(Data records)
□ □ □ □ □
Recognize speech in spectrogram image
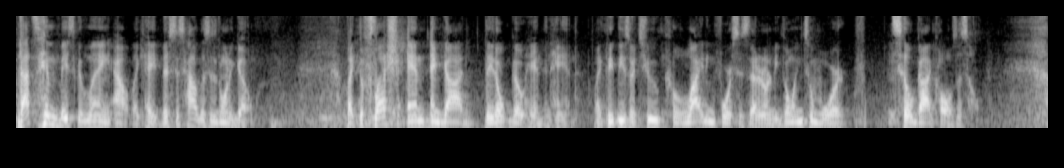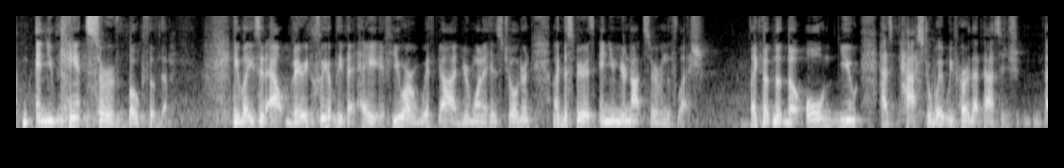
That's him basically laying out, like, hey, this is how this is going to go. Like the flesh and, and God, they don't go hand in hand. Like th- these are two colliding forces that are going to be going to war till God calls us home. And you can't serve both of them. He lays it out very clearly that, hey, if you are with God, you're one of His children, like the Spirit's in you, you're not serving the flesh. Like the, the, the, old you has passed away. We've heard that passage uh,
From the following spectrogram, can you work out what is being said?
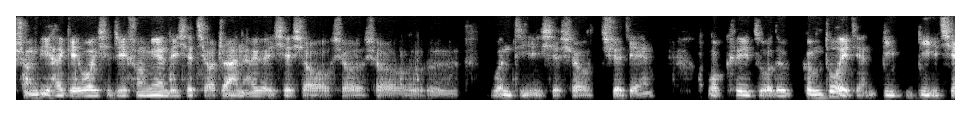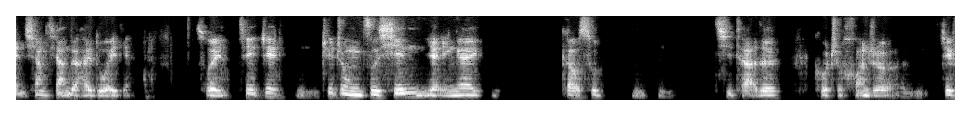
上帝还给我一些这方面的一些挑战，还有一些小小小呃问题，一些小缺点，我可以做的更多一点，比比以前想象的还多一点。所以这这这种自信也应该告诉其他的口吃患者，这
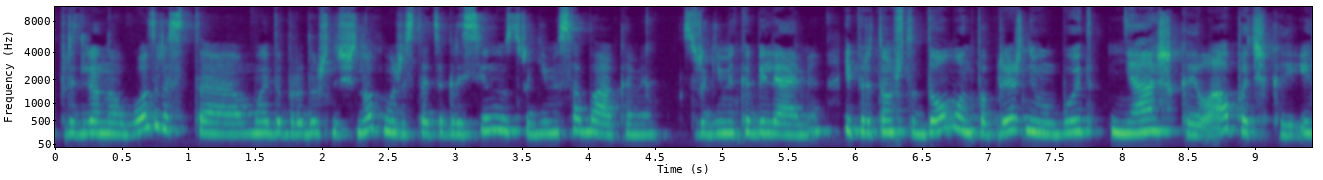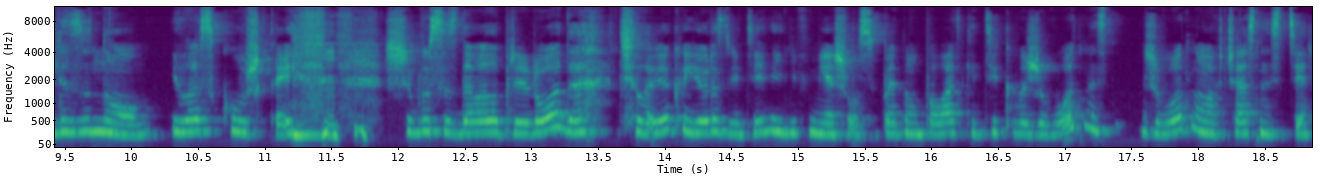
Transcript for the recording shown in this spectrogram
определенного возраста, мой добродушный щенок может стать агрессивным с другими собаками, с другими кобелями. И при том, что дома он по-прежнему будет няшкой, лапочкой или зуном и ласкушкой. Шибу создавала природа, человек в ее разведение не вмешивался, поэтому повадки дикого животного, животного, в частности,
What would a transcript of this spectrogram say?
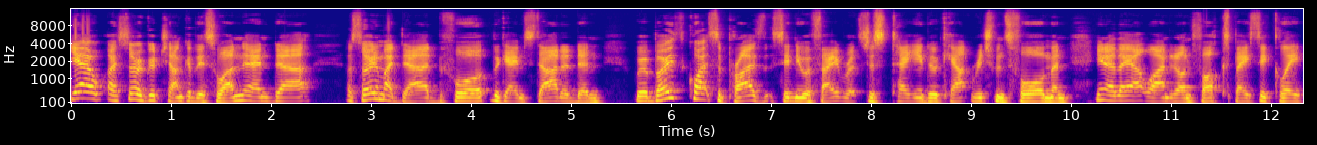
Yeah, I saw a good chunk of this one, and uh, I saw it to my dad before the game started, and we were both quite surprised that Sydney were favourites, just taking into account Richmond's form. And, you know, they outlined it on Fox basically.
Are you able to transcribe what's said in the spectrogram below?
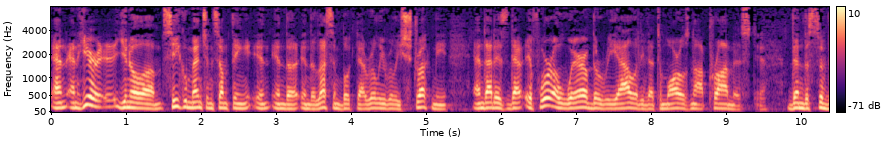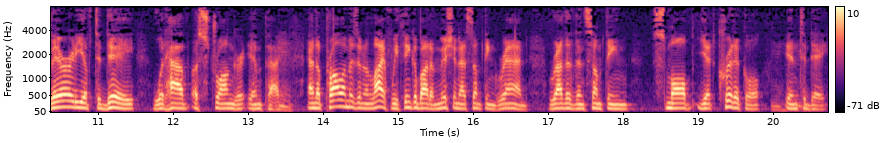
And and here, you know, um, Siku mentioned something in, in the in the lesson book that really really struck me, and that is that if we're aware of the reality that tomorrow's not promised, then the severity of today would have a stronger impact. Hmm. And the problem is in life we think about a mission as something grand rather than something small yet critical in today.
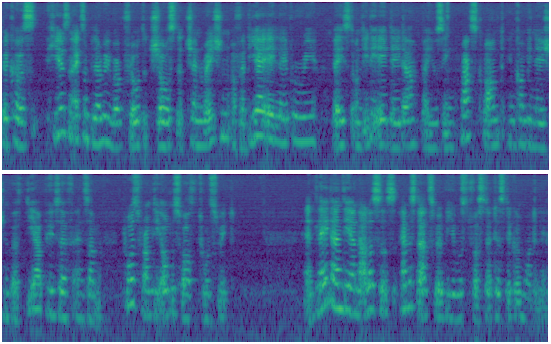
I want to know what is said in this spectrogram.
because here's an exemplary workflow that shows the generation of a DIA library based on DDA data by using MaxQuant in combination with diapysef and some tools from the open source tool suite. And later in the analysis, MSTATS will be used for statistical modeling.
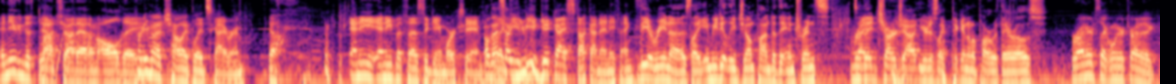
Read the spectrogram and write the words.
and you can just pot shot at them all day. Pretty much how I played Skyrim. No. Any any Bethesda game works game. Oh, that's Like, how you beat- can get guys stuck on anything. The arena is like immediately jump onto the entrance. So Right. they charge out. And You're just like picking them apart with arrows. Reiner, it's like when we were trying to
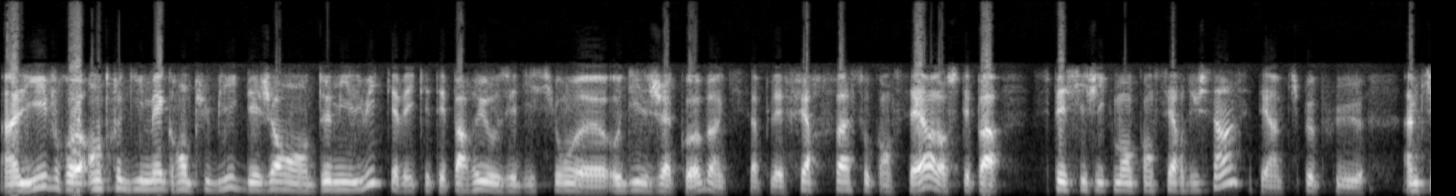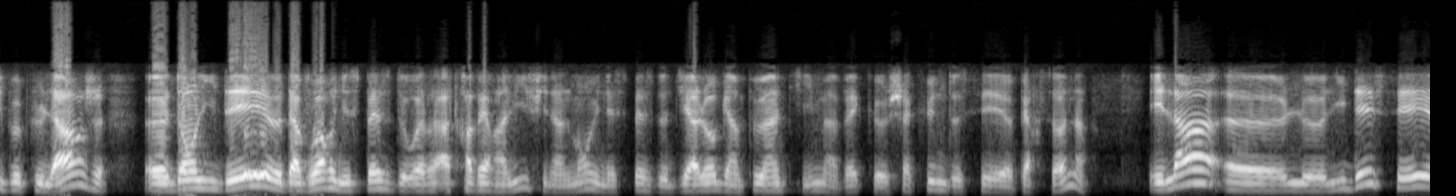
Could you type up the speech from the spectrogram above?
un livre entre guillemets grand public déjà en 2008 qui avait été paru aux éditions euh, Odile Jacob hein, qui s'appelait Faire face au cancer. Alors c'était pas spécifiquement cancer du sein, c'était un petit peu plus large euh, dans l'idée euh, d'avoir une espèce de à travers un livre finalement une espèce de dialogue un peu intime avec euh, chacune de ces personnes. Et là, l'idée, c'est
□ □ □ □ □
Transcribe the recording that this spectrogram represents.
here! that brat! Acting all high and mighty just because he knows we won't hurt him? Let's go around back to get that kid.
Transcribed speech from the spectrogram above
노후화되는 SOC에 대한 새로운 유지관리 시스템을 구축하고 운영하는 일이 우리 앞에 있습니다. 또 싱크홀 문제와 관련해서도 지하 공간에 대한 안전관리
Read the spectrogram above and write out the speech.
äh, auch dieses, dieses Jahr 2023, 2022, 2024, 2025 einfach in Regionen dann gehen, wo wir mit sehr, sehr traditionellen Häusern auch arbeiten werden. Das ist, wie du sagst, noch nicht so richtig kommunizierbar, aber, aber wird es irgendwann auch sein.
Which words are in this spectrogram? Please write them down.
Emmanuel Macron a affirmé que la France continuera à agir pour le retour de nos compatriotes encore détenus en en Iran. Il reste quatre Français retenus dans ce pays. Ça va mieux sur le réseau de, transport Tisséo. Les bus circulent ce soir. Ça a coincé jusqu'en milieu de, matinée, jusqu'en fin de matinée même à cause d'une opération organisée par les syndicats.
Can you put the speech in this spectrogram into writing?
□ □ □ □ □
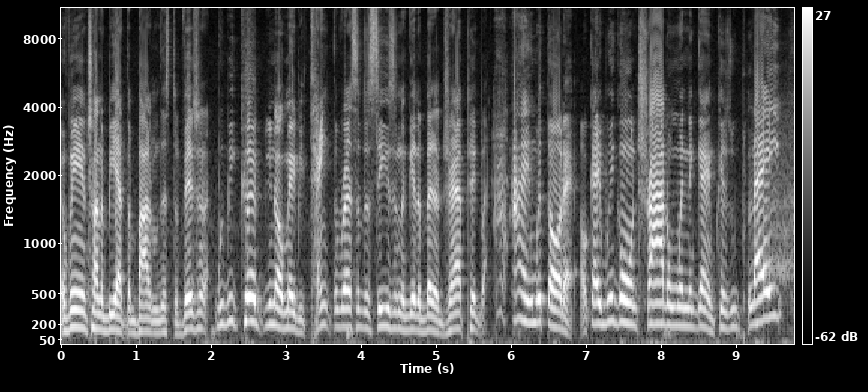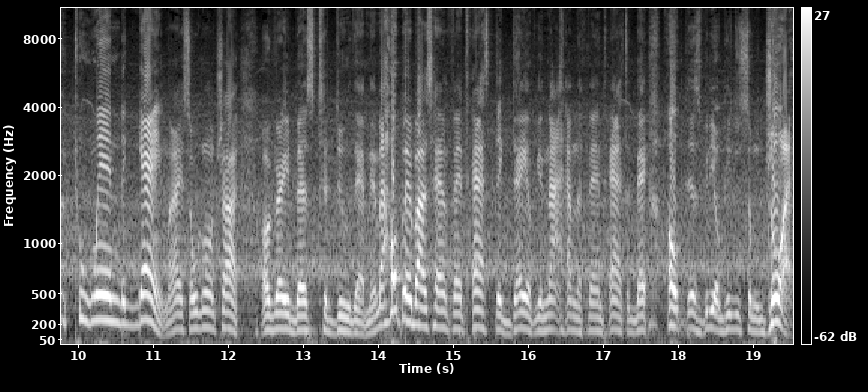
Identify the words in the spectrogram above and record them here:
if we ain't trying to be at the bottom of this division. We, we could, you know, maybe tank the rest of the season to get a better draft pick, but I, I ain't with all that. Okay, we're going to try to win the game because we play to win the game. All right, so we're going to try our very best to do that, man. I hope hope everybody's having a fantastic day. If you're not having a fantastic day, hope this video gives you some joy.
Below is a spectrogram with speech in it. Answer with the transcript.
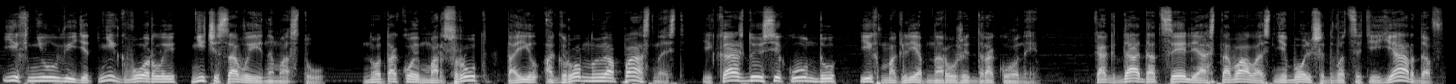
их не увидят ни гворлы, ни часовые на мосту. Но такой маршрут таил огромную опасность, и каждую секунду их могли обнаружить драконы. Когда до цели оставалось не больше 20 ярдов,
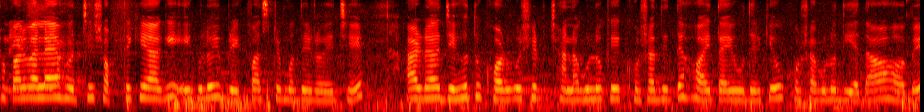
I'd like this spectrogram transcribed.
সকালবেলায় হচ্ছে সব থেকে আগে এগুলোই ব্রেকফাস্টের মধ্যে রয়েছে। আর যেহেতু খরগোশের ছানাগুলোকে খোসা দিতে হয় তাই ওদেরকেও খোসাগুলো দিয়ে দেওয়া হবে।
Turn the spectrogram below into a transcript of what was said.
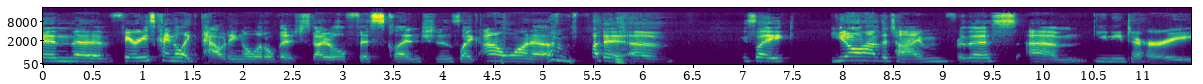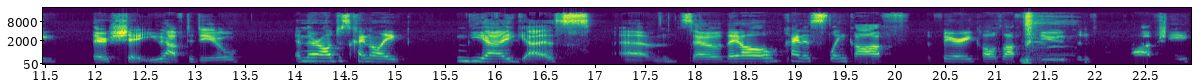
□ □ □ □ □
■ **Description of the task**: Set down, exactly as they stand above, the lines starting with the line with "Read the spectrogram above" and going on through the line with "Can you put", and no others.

■ **Task answer**:
Read the spectrogram above and write out the speech.
äh, auch dieses, dieses Jahr 2023, 2022, 2024, 2025 einfach in Regionen dann gehen, wo wir mit sehr, sehr traditionellen Häusern auch arbeiten werden. Das ist, wie du sagst, noch nicht so richtig kommunizierbar, aber, aber wird es irgendwann auch sein.
Which words are in this spectrogram? Please write them down.
Emmanuel Macron a affirmé que la France continuera à agir pour le retour de nos compatriotes encore détenus en en Iran. Il reste quatre Français retenus dans ce pays. Ça va mieux sur le réseau de, transport Tisséo. Les bus circulent ce soir. Ça a coincé jusqu'en milieu de, matinée, jusqu'en fin de matinée même à cause d'une opération organisée par les syndicats.
Can you put the speech in this spectrogram into writing?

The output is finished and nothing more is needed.